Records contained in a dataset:
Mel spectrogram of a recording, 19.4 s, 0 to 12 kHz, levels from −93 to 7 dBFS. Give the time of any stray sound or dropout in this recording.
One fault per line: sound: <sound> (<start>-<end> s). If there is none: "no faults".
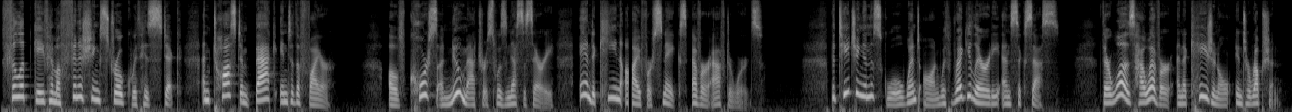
sound: dropout (9.4-9.5 s)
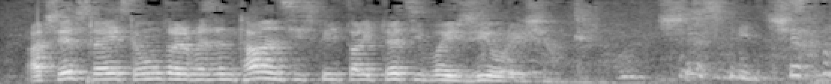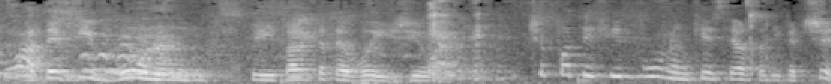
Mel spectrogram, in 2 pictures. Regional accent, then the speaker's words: Hunedoara County, Romania; ne-am născut acolo, că eu sunt în cea mai săracă zona țării, eu sunt din Valea Jiului

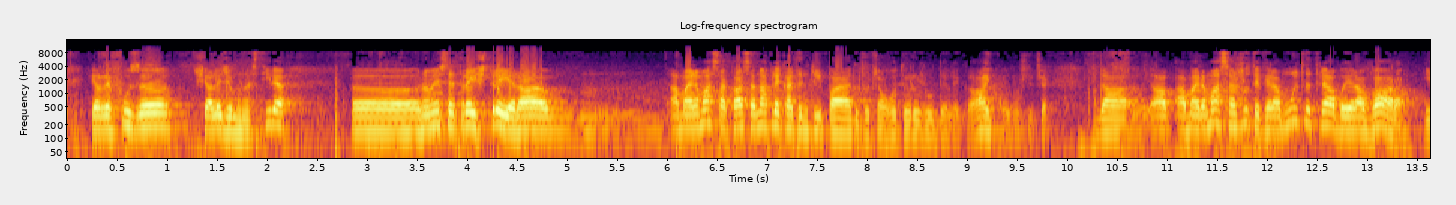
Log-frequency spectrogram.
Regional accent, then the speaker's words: Romania; Păi pentru că noi o scoatem, pentru că noi suntem români și o scoatem pe a Sfântului nostru

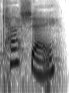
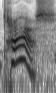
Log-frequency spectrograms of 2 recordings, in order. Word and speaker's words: cache: blank on your computer, it's not the cache. It's not cashache. Cashache. Cashache. Cashache. Cashache sounds like a name. Uh, no. It's the cash. Cash. I know extra letters, but it's just the cash.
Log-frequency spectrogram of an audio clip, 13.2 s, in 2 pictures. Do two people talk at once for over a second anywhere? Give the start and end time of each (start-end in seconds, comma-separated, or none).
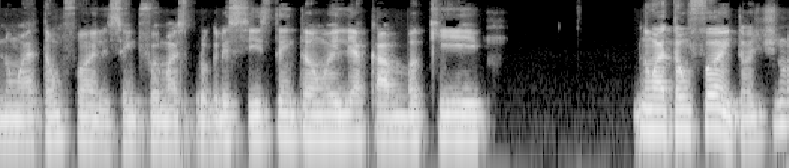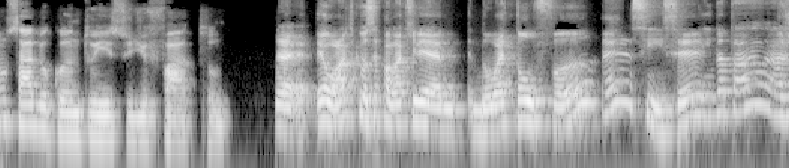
none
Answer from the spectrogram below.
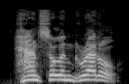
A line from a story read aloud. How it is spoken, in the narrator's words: Nora shouted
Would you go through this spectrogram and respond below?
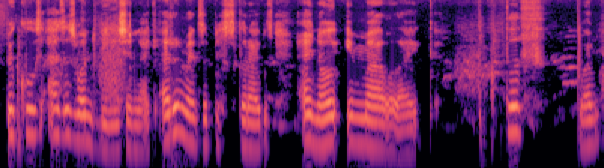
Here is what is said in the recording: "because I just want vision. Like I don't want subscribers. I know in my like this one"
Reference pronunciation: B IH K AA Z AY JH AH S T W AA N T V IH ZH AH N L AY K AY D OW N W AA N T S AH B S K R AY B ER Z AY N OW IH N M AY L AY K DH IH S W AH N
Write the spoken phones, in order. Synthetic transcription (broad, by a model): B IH K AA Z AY Z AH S W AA N V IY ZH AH N L AY K AY D OW N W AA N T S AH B S K R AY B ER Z AY N OW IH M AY L AY K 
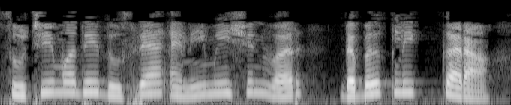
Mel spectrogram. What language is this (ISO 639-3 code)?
mar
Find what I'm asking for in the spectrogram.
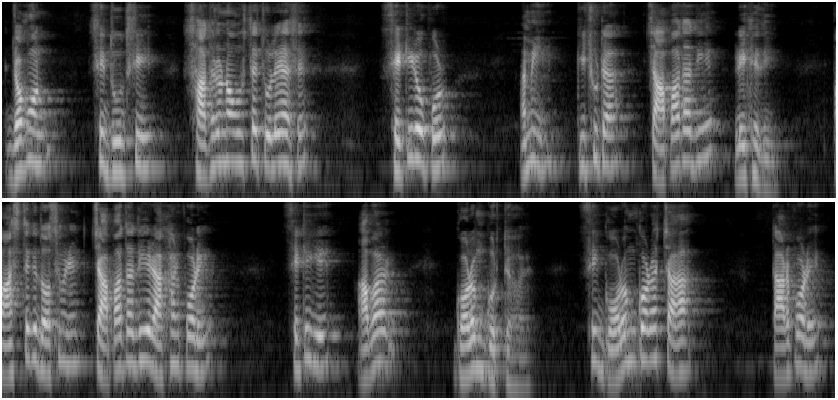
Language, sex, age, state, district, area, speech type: Bengali, male, 60+, West Bengal, Nadia, rural, spontaneous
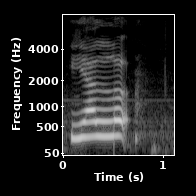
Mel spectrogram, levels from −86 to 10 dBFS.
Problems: none marked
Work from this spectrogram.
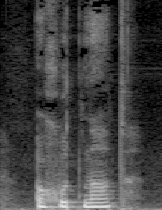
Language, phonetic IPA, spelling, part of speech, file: Czech, [ˈoxutnat], ochutnat, verb, Cs-ochutnat.ogg
- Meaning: to taste (to sample the flavor of something orally)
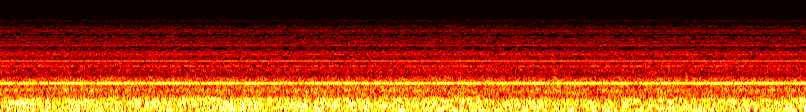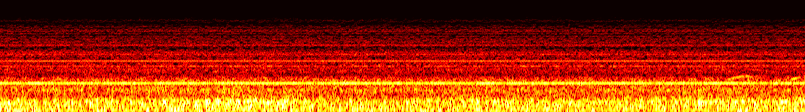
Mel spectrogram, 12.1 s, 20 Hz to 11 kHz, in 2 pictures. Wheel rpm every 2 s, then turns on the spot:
0, 0, 0, 0, 0, 0.
none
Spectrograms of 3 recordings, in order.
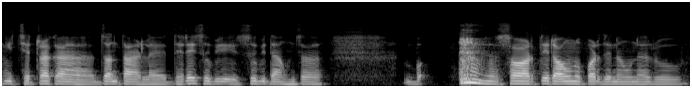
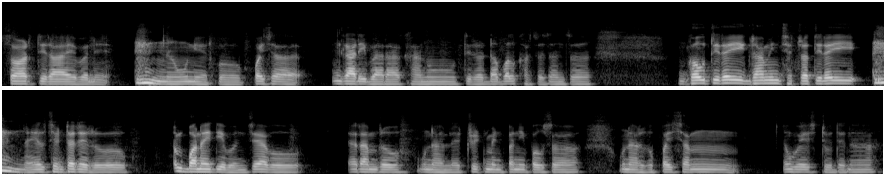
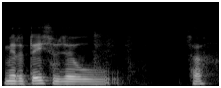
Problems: constant background noise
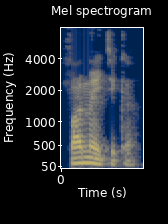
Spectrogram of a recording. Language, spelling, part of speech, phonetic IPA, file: Russian, фонетика, noun, [fɐˈnɛtʲɪkə], Ru-фонетика.ogg
- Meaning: phonetics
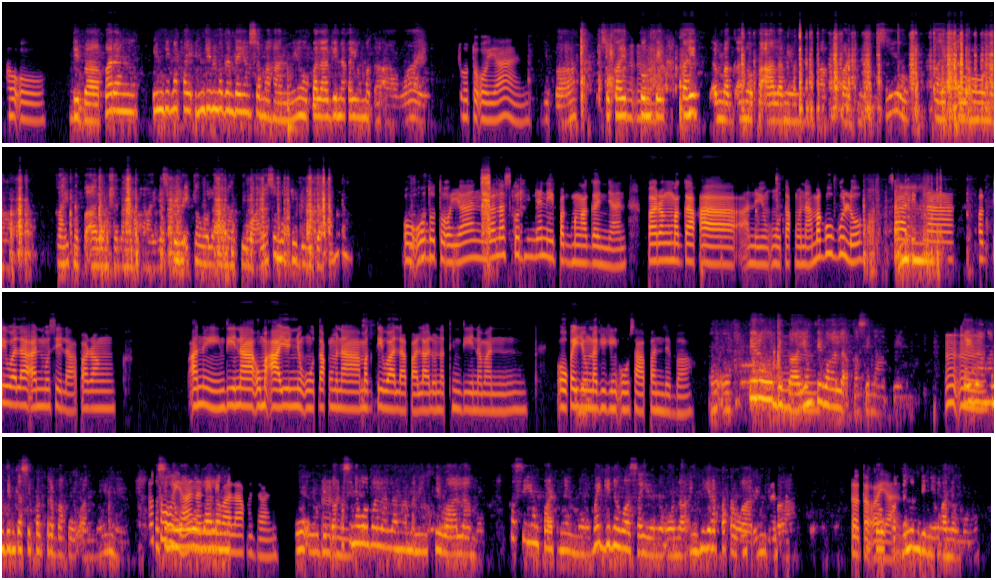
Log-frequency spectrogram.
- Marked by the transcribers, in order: other street noise; tapping; other noise; static; distorted speech
- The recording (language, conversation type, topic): Filipino, unstructured, Ano ang epekto ng pagtitiwala sa ating mga relasyon?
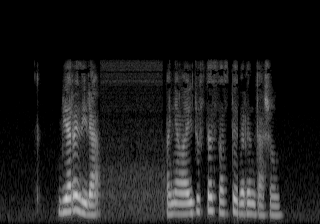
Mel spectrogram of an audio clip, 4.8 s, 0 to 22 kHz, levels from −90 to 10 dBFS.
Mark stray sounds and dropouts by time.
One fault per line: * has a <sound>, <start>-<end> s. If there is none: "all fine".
all fine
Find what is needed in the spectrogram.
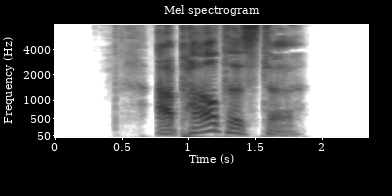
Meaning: inflection of apart: 1. strong/mixed nominative/accusative feminine singular superlative degree 2. strong nominative/accusative plural superlative degree
- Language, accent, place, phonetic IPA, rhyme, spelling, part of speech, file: German, Germany, Berlin, [aˈpaʁtəstə], -aʁtəstə, aparteste, adjective, De-aparteste.ogg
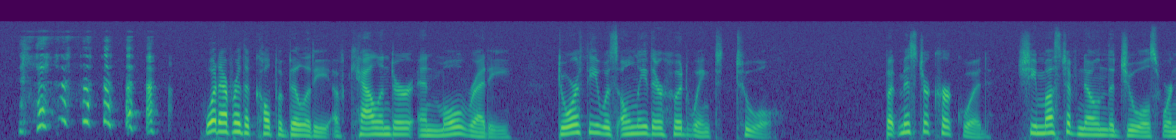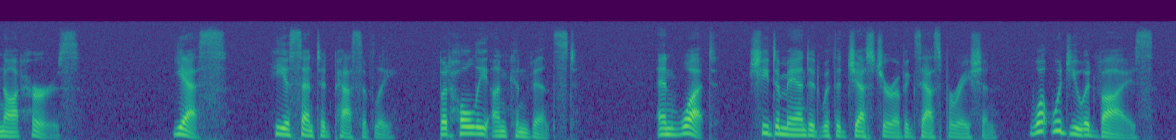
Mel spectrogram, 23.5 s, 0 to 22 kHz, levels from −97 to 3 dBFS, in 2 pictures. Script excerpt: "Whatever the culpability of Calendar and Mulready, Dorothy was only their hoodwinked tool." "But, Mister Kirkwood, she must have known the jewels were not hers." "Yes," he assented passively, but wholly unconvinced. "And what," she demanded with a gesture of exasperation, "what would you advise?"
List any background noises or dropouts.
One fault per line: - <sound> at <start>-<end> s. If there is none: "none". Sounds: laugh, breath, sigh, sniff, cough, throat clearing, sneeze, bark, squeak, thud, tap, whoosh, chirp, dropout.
- laugh at 0.2-1.7 s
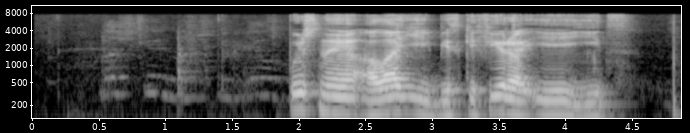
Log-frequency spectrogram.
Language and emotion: Russian, positive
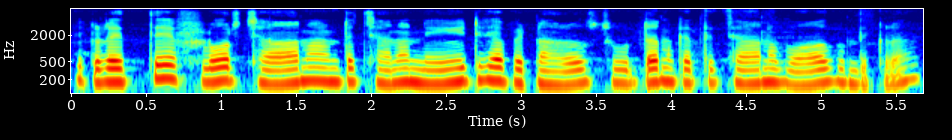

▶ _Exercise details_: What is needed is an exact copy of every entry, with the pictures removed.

▶ _Exercise response_:
Mel spectrogram of a recording, 19.4 s, 0 to 12 kHz, levels from −93 to 7 dBFS. Give the time of any stray sound or dropout in this recording.
One fault per line: sound: <sound> (<start>-<end> s). If there is none: "no faults".
sound: dropout (9.4-9.5 s)
Mel spectrogram, in 2 pictures. Regional accent, then the speaker's words: Hunedoara County, Romania; ne-am născut acolo, că eu sunt în cea mai săracă zona țării, eu sunt din Valea Jiului

Log-frequency spectrogram.
Regional accent, then the speaker's words: Romania; Păi pentru că noi o scoatem, pentru că noi suntem români și o scoatem pe a Sfântului nostru

Log-frequency spectrograms of 2 recordings, in order. Word and speaker's words: cache: blank on your computer, it's not the cache. It's not cashache. Cashache. Cashache. Cashache. Cashache sounds like a name. Uh, no. It's the cash. Cash. I know extra letters, but it's just the cash.
Log-frequency spectrogram of an audio clip, 13.2 s, in 2 pictures. Do two people talk at once for over a second anywhere? Give the start and end time of each (start-end in seconds, comma-separated, or none).
none
Answer from the spectrogram below.
A line from a story read aloud. How it is spoken, in the narrator's words: Nora shouted
Would you go through this spectrogram and respond below?
Here is what is said in the recording: "because I just want vision. Like I don't want subscribers. I know in my like this one"
Reference pronunciation: B IH K AA Z AY JH AH S T W AA N T V IH ZH AH N L AY K AY D OW N W AA N T S AH B S K R AY B ER Z AY N OW IH N M AY L AY K DH IH S W AH N
Write the spoken phones, in order. Synthetic transcription (broad, by a model): B IH K AA Z AY Z AH S W AA N V IY ZH AH N L AY K AY D OW N W AA N T S AH B S K R AY B ER Z AY N OW IH M AY L AY K 
Mel spectrogram. What language is this (ISO 639-3 code)?
mar
Find what I'm asking for in the spectrogram.
Language, sex, age, state, district, area, speech type: Bengali, male, 60+, West Bengal, Nadia, rural, spontaneous
Mel spectrogram, levels from −86 to 10 dBFS.
Problems: none marked
Work from this spectrogram.
Language, phonetic IPA, spelling, part of speech, file: Czech, [ˈoxutnat], ochutnat, verb, Cs-ochutnat.ogg
- Meaning: to taste (to sample the flavor of something orally)
Mel spectrogram, 12.1 s, 20 Hz to 11 kHz, in 2 pictures. Wheel rpm every 2 s, then turns on the spot:
0, 0, 0, 0, 0, 0.
none
Spectrograms of 3 recordings, in order.
Problems: constant background noise
Spectrogram of a recording. Language, spelling, part of speech, phonetic IPA, file: Russian, фонетика, noun, [fɐˈnɛtʲɪkə], Ru-фонетика.ogg
- Meaning: phonetics
Log-frequency spectrogram.
- Marked by the transcribers, in order: other street noise; tapping; other noise; static; distorted speech
- The recording (language, conversation type, topic): Filipino, unstructured, Ano ang epekto ng pagtitiwala sa ating mga relasyon?
Mel spectrogram of an audio clip, 4.8 s, 0 to 22 kHz, levels from −90 to 10 dBFS.
Mark stray sounds and dropouts by time.
One fault per line: * has a <sound>, <start>-<end> s. If there is none: "all fine".
all fine
Find what is needed in the spectrogram.
Meaning: inflection of apart: 1. strong/mixed nominative/accusative feminine singular superlative degree 2. strong nominative/accusative plural superlative degree
- Language, accent, place, phonetic IPA, rhyme, spelling, part of speech, file: German, Germany, Berlin, [aˈpaʁtəstə], -aʁtəstə, aparteste, adjective, De-aparteste.ogg
Mel spectrogram, 23.5 s, 0 to 22 kHz, levels from −97 to 3 dBFS, in 2 pictures. Script excerpt: "Whatever the culpability of Calendar and Mulready, Dorothy was only their hoodwinked tool." "But, Mister Kirkwood, she must have known the jewels were not hers." "Yes," he assented passively, but wholly unconvinced. "And what," she demanded with a gesture of exasperation, "what would you advise?"
List any background noises or dropouts.
One fault per line: - <sound> at <start>-<end> s. If there is none: "none". Sounds: laugh, breath, sigh, sniff, cough, throat clearing, sneeze, bark, squeak, thud, tap, whoosh, chirp, dropout.
- laugh at 0.2-1.7 s
Log-frequency spectrogram.
Language and emotion: Russian, positive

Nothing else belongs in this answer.